    nvfortran -O my_program.f -o my_program.exe

MVAPICH compilers

Set up your user environment

MVAPICH compilers are added to your user environment on Quartz by default. MVAPICH compiler commands are available for C, C++, and Fortran codes. The compiler commands add the necessary flags for compiling and linking MVAPICH programs, and then invoke the respective back-end compilers to perform the actual commands:

MVAPICH compilers
Languages Compiler commands Manual pages
C mpicc man mpicc
C++ mpicxx man mpicxx
Fortran mpif77
mpifort
man mpif77
man mpifort

To optimize your code, use the optimization flags that correspond to the base compiler module (GNU or Intel) that you have loaded.

Examples

  • To compile and link an MVAPICH program written in C (for example, my_mvapich_program.c), on the command line, enter:
    mpicc my_mvapich_program.c -o my_mvapich_program.exe
  • To compile and link an MVAPICH program written in C++ (for example, my_mvapich_program.cxx), on the command line, enter:
    mpicxx my_mvapich_program.cxx -o my_mvapich_program.exe
  • To compile and link an MVAPICH program written in Fortran 90 (for example, my_mvapich_program.f), on the command line, enter:
    mpifortran my_mvapich_program.f -o my_mvapich_program.exe

Get help

If you have questions about compilers on the IU research supercomputers or need help, contact the UITS Research Applications and Deep Learning team.

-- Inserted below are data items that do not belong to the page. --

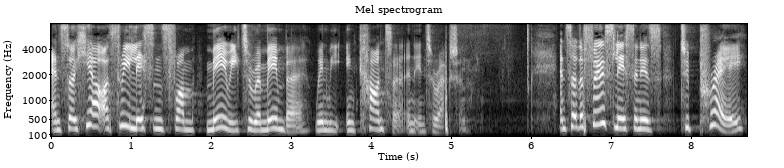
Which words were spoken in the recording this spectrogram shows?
And so, here are three lessons from Mary to remember when we encounter an interruption. And so, the first lesson is to pray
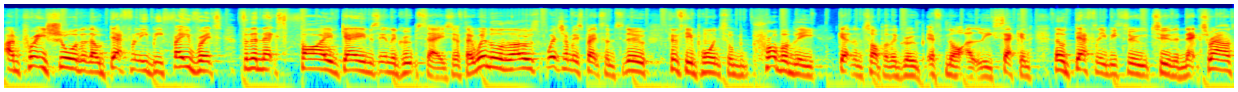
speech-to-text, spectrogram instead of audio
I'm pretty sure that they'll definitely be favourites for the next five games in the group stage. So if they win all of those, which I'm expecting them to do, 15 points will probably get them top of the group, if not at least second. They'll definitely be through to the next round.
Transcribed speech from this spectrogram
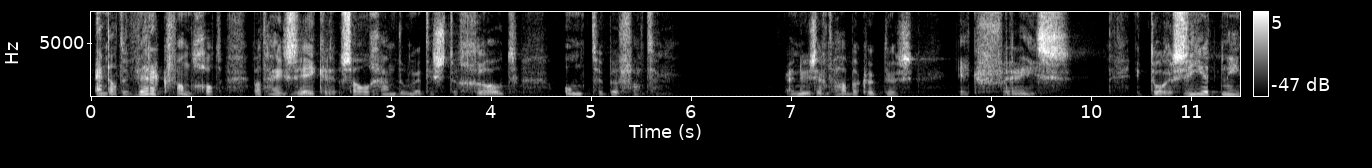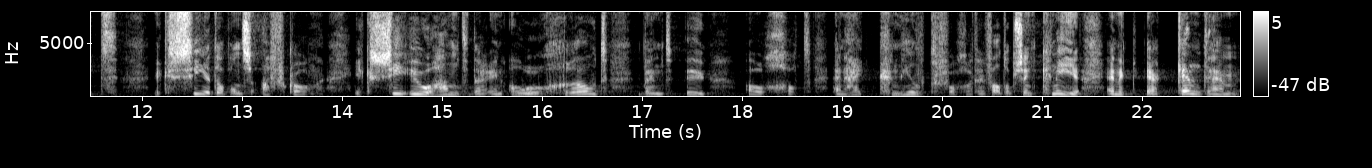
en dat werk van God, wat hij zeker zal gaan doen. Het is te groot om te bevatten. En nu zegt Habakkuk dus, ik vrees. Ik doorzie het niet. Ik zie het op ons afkomen. Ik zie uw hand daarin. O, hoe groot bent u, o God. En hij knielt voor God. Hij valt op zijn knieën en erkent hem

This is document bgyd in the Knowledge Base.
Last modified on 2021-11-02 16:54:52.